→ **THE PROBLEM**: Repeat the span of the entries below that starts at the line with "Answer: velum" and ends at the line with "Spectrogram of a recording, 34.8", nothing more. Skip the pictures.

→ **SUPPLIED RECORDS**:
------------

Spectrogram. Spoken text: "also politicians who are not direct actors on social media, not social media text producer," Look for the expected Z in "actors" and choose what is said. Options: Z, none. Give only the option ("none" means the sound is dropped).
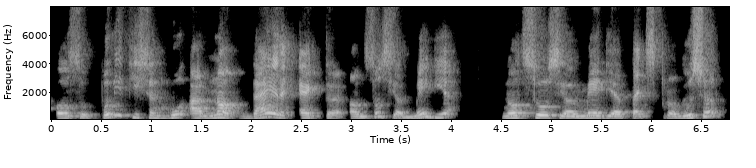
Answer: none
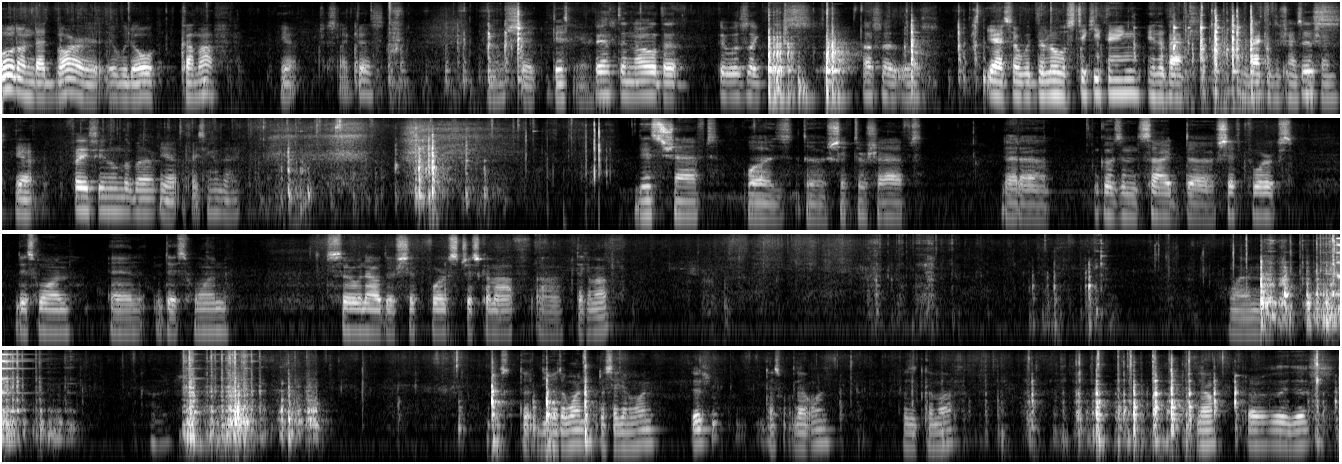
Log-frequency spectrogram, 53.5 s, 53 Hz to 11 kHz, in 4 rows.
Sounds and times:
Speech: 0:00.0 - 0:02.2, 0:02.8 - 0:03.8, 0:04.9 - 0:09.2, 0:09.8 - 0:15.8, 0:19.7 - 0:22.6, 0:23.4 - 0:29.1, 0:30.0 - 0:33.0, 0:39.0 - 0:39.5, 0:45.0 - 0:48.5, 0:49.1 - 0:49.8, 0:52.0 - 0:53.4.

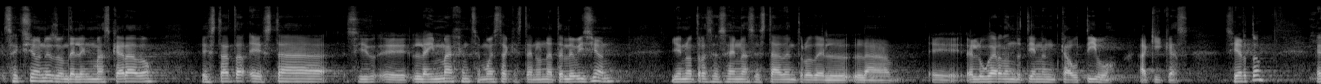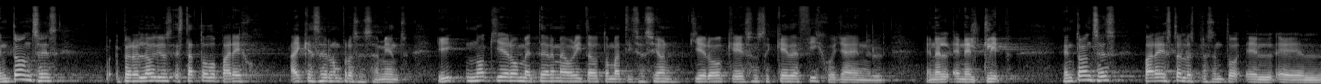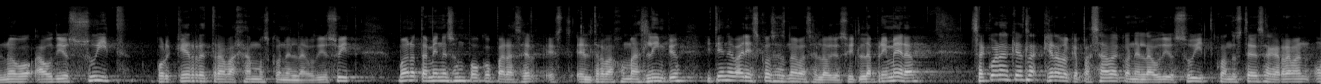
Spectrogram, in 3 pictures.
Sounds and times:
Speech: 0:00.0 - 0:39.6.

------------

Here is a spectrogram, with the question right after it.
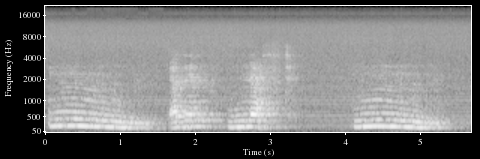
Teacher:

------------

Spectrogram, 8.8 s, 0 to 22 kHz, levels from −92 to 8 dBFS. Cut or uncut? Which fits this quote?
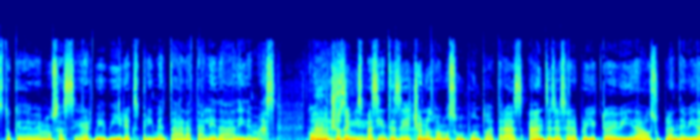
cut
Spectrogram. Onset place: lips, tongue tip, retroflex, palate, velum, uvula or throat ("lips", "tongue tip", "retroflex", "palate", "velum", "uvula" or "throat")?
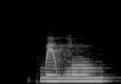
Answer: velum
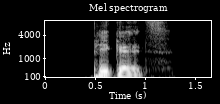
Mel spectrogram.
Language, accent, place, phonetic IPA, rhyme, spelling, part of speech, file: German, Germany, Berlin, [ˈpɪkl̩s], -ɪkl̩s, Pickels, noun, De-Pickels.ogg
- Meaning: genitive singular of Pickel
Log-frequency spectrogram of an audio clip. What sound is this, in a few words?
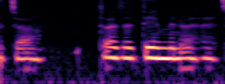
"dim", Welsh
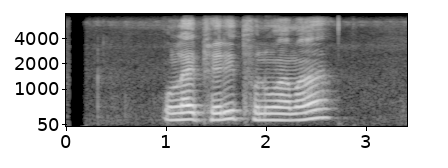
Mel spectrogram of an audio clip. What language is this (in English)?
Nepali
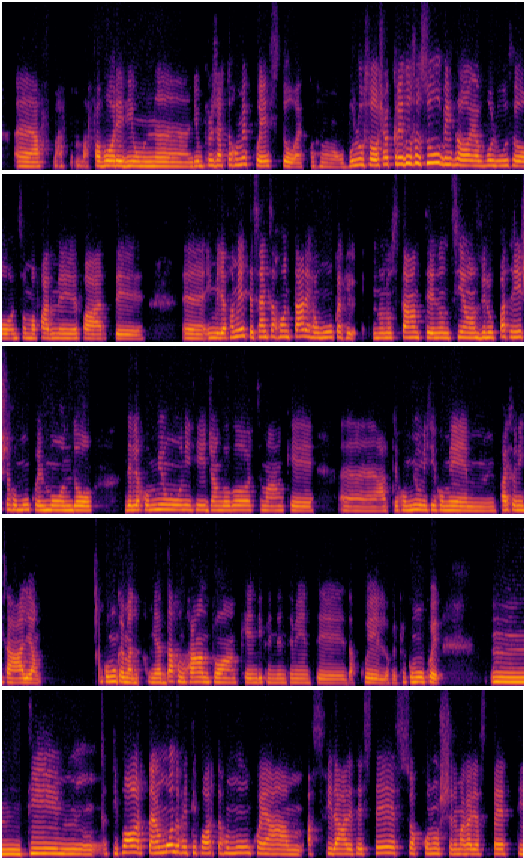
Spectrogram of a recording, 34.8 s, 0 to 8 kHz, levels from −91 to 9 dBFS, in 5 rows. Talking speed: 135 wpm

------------

→ **REPLY TO THE TASK**:
Answer: velum
Mel spectrogram.
Language, accent, place, phonetic IPA, rhyme, spelling, part of speech, file: German, Germany, Berlin, [ˈpɪkl̩s], -ɪkl̩s, Pickels, noun, De-Pickels.ogg
- Meaning: genitive singular of Pickel
Log-frequency spectrogram of an audio clip. What sound is this, in a few words?
"dim", Welsh
Mel spectrogram of an audio clip. What language is this (in English)?
Nepali
Spectrogram of a recording, 34.8 s, 0 to 8 kHz, levels from −91 to 9 dBFS, in 5 rows. Talking speed: 135 wpm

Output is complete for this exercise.